Assignment = In the entries below, identify every line with the string "says" and copy it.

[Start of Attachment]

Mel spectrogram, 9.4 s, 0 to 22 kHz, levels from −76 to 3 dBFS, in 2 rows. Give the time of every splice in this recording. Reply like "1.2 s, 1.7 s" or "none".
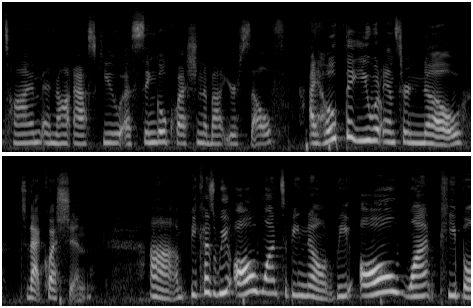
3.0 s, 3.8 s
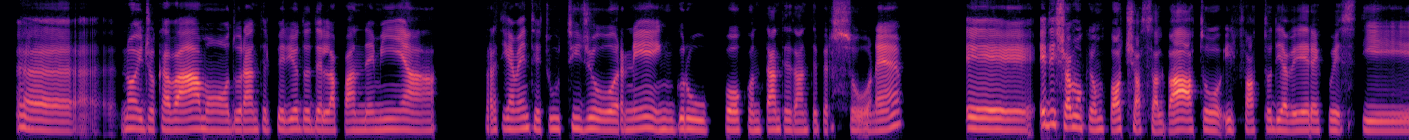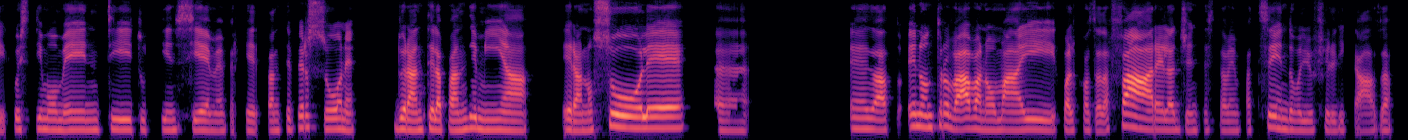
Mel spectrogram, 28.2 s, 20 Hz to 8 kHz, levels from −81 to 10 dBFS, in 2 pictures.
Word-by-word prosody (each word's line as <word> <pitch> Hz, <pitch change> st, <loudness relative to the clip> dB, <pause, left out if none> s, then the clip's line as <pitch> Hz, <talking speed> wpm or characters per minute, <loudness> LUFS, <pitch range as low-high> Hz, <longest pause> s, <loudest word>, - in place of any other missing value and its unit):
ehm, 165 Hz, -6 st, -4 dB
noi 190 Hz, 0 st, -2 dB
giocavamo 170 Hz, -1 st, +4 dB
durante 170 Hz, +1 st, -3 dB
il 170 Hz, -, -15 dB
periodo 175 Hz, 0 st, -5 dB
della 165 Hz, -1 st, -3 dB
pandemia, 165 Hz, 0 st, -3 dB, 0.4 s
praticamente 180 Hz, +1 st, -5 dB
tutti 185 Hz, +3 st, -7 dB
i 185 Hz, -, -4 dB
giorni 175 Hz, +1 st, -1 dB
in 170 Hz, 0 st, -5 dB
gruppo 170 Hz, -1 st, -3 dB
con 165 Hz, -1 st, -9 dB
tante, 170 Hz, +1 st, -2 dB
tante 160 Hz, 0 st, -6 dB
persone. 170 Hz, -, -2 dB, 0.6 s
Ehm, 175 Hz, -3 st, +2 dB
e 250 Hz, -, +2 dB
diciamo 210 Hz, -6 st, +1 dB
che 180 Hz, -3 st, -8 dB
un 175 Hz, +2 st, -5 dB
po' 165 Hz, +1 st, +1 dB
ci 180 Hz, -, -5 dB
ha -, -, -1 dB
salvato 165 Hz, +2 st, +5 dB
il 170 Hz, -1 st, -7 dB
fatto 160 Hz, +1 st, -6 dB
di 170 Hz, 0 st, -3 dB
avere 160 Hz, +1 st, -2 dB
questi 155 Hz, -, -5 dB
questi 175 Hz, +1 st, -5 dB
momenti 170 Hz, 0 st, -2 dB
tutti 170 Hz, 0 st, -12 dB
insieme, 165 Hz, -2 st, -4 dB
perché 155 Hz, -2 st, -10 dB
tante 160 Hz, +3 st, -8 dB
persone 180 Hz, -5 st, -2 dB, 0.3 s
durante 180 Hz, -1 st, +2 dB
la 165 Hz, -1 st, +4 dB
pandemia 170 Hz, -2 st, 0 dB, 0.3 s
erano 160 Hz, -2 st, -1 dB
sole, 195 Hz, 0 st, +5 dB, 0.2 s
ehm 155 Hz, -1 st, -9 dB, 1.1 s
Ehm, 185 Hz, -1 st, -4 dB
esatto, 170 Hz, -2 st, 0 dB
e 225 Hz, -, -2 dB
non 215 Hz, -2 st, +1 dB
trovavano 185 Hz, -6 st, +4 dB
mai 165 Hz, 0 st, 0 dB
qualcosa 160 Hz, 0 st, -6 dB
da 145 Hz, -, -4 dB
fare, 190 Hz, -7 st, +8 dB
la 165 Hz, 0 st, -2 dB
gente 160 Hz, -1 st, -13 dB
stava 155 Hz, -1 st, -11 dB
impazzendo: 170 Hz, +3 st, -5 dB
"Voglio 160 Hz, -1 st, -8 dB
uscire 155 Hz, -1 st, -12 dB
di 155 Hz, -, -15 dB
casa". -, -, -7 dB
170 Hz, 130 wpm, -21 LUFS, 160-180 Hz, 1.1 s, fare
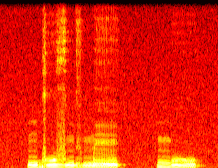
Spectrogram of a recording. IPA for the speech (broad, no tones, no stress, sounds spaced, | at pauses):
ŋ ɡ u v n ɛ̤ m ẽ | m u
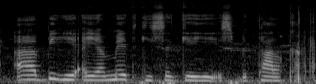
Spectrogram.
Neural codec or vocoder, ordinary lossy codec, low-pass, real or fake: none; none; none; real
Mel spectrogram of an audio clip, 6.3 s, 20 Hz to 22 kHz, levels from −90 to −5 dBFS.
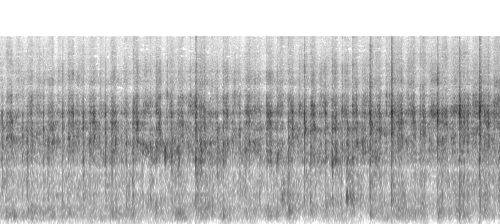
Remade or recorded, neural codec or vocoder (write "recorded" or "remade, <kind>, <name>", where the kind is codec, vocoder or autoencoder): remade, codec, SNAC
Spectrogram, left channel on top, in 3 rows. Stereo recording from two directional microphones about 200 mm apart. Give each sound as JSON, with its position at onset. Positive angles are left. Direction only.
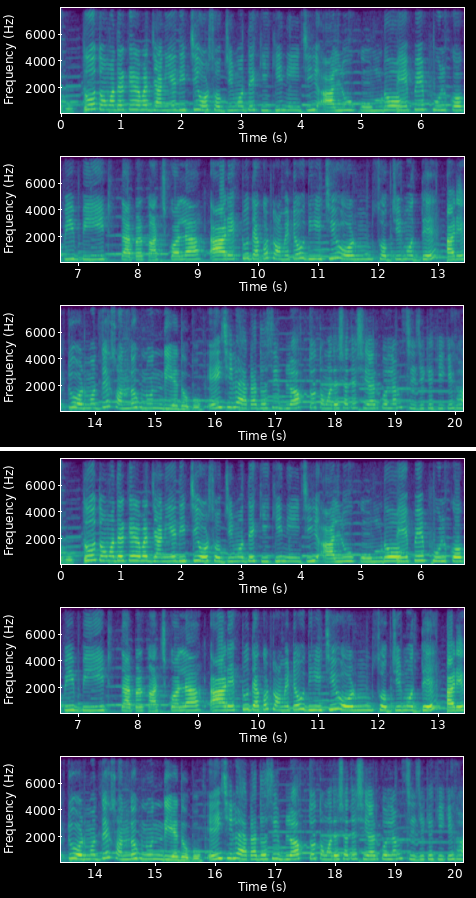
{"t": 0.3, "sound": "speech", "side_deg": -10}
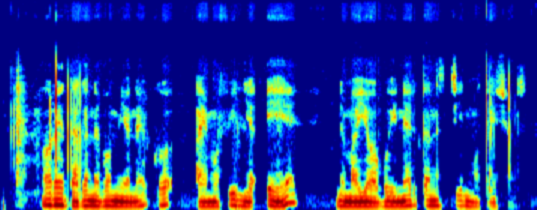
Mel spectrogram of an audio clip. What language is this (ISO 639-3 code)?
kln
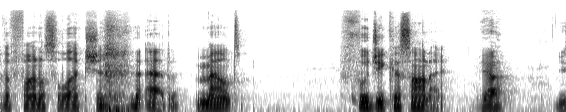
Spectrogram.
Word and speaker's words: Fujikasane: So to become a Demon Slayer, Tanji will have to be trained up and survive the final selection at Mount Fujikasane.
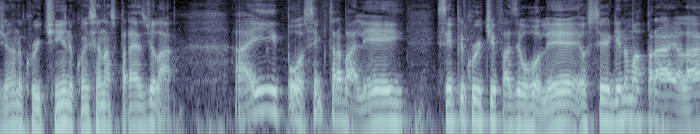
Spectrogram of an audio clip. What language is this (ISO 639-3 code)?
por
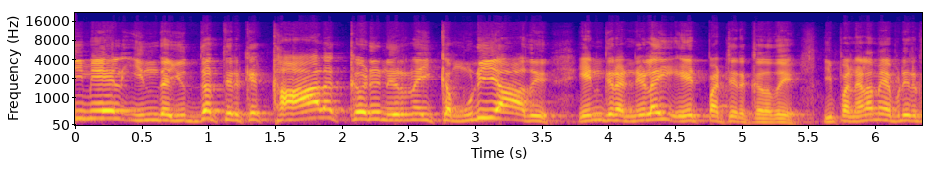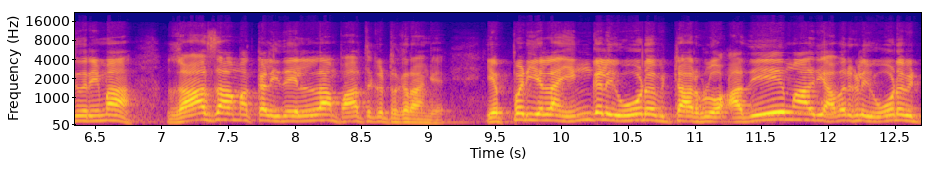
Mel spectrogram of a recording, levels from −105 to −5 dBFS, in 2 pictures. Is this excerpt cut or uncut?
cut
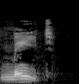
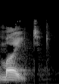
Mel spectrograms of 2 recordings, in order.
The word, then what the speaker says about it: mate: And it's supposed that it has to be pronounced mate, but it's pronounced might. Because in Australia, people pronounce it might. So it's like classmate. M-A-T-E. So in English, in regular English, like American English or even British English, they say mate. But in Australia, they say might.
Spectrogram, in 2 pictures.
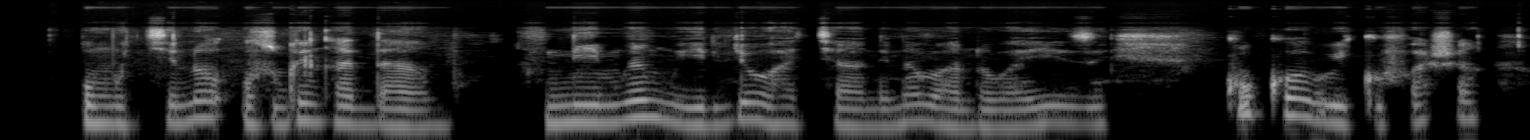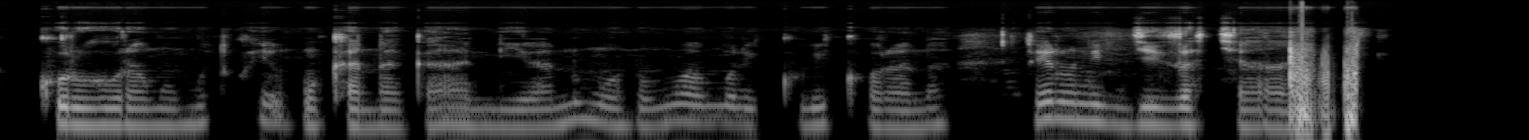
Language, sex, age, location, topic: Kinyarwanda, male, 25-35, Huye, health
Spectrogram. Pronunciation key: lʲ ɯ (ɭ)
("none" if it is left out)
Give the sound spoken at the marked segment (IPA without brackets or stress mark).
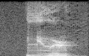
ɭ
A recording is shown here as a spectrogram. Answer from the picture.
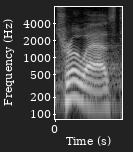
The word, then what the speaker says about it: Troas: He's going to tell us he's going to a place called, we pronounce it Troas, T R O A Z.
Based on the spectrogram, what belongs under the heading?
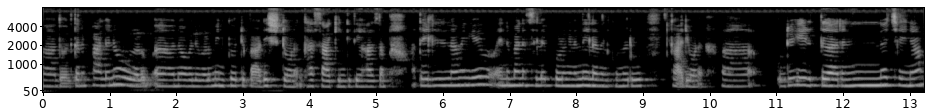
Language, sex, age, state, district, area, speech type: Malayalam, female, 18-30, Kerala, Kozhikode, rural, spontaneous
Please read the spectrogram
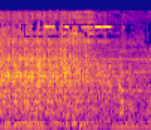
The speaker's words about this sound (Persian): بلند میشه، میره سمت ماشین خاتون. ماشین رضا هم از راه میرسه.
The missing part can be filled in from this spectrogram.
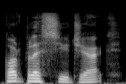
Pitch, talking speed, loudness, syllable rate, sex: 125 Hz, 190 wpm, -17 LUFS, 3.5 syllables/s, male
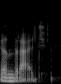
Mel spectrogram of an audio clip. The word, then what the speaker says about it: Andrade: For people that want to know how to say her name in Portuguese, it's Rebeca Andrade.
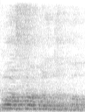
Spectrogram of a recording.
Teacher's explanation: তাহলে ক ছ ট ত প অঘোষ অল্প প্রাণ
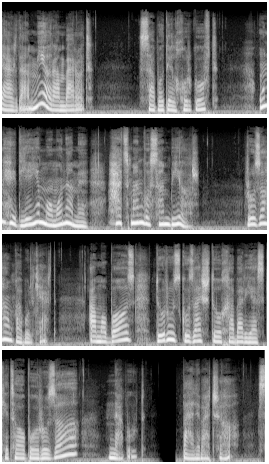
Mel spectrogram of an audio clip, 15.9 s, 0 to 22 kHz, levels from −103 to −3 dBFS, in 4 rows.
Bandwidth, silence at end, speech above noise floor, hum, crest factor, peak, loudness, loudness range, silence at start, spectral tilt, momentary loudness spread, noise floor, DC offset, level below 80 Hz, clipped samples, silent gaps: 15 kHz; 0 s; 28 dB; none; 14 dB; -2 dBFS; -15 LUFS; 5 LU; 0 s; -5 dB/octave; 12 LU; -42 dBFS; under 0.1%; -36 dBFS; under 0.1%; 14.35-14.54 s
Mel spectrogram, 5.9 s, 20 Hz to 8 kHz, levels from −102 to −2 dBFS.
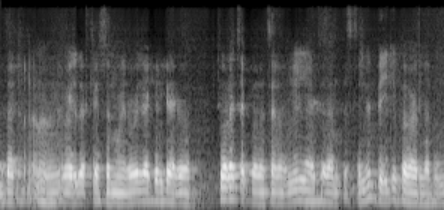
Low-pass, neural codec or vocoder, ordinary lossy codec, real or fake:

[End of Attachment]

Response to this exercise =
The word, then what the speaker says about it: mate: And it's supposed that it has to be pronounced mate, but it's pronounced might. Because in Australia, people pronounce it might. So it's like classmate. M-A-T-E. So in English, in regular English, like American English or even British English, they say mate. But in Australia, they say might.
The word, then what the speaker says about it: Troas: He's going to tell us he's going to a place called, we pronounce it Troas, T R O A Z.
Mel spectrogram of an audio clip. The word, then what the speaker says about it: Andrade: For people that want to know how to say her name in Portuguese, it's Rebeca Andrade.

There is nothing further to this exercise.